At long last, it's starting to feel like summer in the city. It's muggy and hot- exactly the way it should be. Nevermind that it's already the middle of July, and these temperatures should have arrived months ago. It worked out for me, because 'months ago' is when I should have started sewing summer staples. And, last weekend is when I finally got around to doing so.
What ultimately became a Datura Blouse started as a completely different project. It's a heartbreaking tragedy involving silk and snagging needles. I won't bore you with the details. There was yelling. There were tears. It was awful. But, as things tend to do, it worked out in the end. Following my debacle, I had EXACTLY enough untainted fabric to cut the bottom portion of this blouse. Happenstance.
After some hesitant test stitching on scrap fabric with a new needle, this top came together very easily. I paired the printed charmeuse with a black crepe for the yoke contrast. They're both silk and similar in weight, so they compliment each other well.

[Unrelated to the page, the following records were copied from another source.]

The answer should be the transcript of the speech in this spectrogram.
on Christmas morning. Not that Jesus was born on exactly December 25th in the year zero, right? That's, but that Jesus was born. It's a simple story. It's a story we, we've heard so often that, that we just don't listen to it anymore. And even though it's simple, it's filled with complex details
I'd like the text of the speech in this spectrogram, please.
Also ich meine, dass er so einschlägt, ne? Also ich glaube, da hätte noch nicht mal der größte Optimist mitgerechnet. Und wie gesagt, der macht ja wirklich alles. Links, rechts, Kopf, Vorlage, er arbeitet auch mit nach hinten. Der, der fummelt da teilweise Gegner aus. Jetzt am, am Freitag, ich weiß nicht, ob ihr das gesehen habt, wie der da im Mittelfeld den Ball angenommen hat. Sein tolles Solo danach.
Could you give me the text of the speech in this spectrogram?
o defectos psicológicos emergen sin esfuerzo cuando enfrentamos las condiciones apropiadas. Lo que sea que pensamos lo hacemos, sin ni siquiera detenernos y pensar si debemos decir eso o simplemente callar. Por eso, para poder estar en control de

I'd read some reviews describing the pattern instructions as unclear and difficult to decipher, but I didn't run into any issues. I did, however, make a couple changes and sewed based primarily on intuition rather than a strict adherence to the directions. So, it's probably best not to use my experience as any indication as to their usability.

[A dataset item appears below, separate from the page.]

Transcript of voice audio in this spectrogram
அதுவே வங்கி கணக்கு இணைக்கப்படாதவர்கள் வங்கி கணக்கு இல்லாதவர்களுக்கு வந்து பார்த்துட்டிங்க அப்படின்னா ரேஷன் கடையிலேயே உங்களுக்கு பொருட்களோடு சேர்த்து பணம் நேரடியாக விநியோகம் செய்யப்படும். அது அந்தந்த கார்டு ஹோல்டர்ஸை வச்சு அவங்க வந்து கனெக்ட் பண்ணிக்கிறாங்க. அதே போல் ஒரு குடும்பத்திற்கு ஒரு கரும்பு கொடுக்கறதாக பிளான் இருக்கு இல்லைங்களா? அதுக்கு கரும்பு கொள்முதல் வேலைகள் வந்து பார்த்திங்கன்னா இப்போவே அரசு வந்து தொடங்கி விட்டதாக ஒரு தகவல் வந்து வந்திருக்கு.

Most notably, I chose not to underline the yoke of my blouse. It didn't seem critical to the overall construction or fit of the garment. I also did not use any bias tape to finishes the edges. I replaced both these aspects with a rolled hem at the neckline, armscye, and hemline. Additionally, I used French seams throughout, so I can wear this top confidently without fear of fraying edges.
I already love it to pieces! I left the pattern out on my table so I can get to work making another ASAP. Really, I could use several of these in my closet. The positive ease and flattering curve over the hip makes this a really wearable blouse. In addition to the way I wore it here, I've already worn it tucked into a pencil skirt, and it looked great!
There are some pretty versatile options included with this pattern. I'm interested to see if I can tackle the cut-out neckline. And, I definitely want a PeterPan collared Datura. Ooo, and a lace one. And, I did buy some great silk prints while I was in New York last month that would be amazing tops as well...
I may be getting a little carried away. The gist is, I really love this pattern and the blouse it yielded.
Pattern: Datura Blouse by Deer and Doe
Fabric(s): Silk Charmeuse and Silk Crepe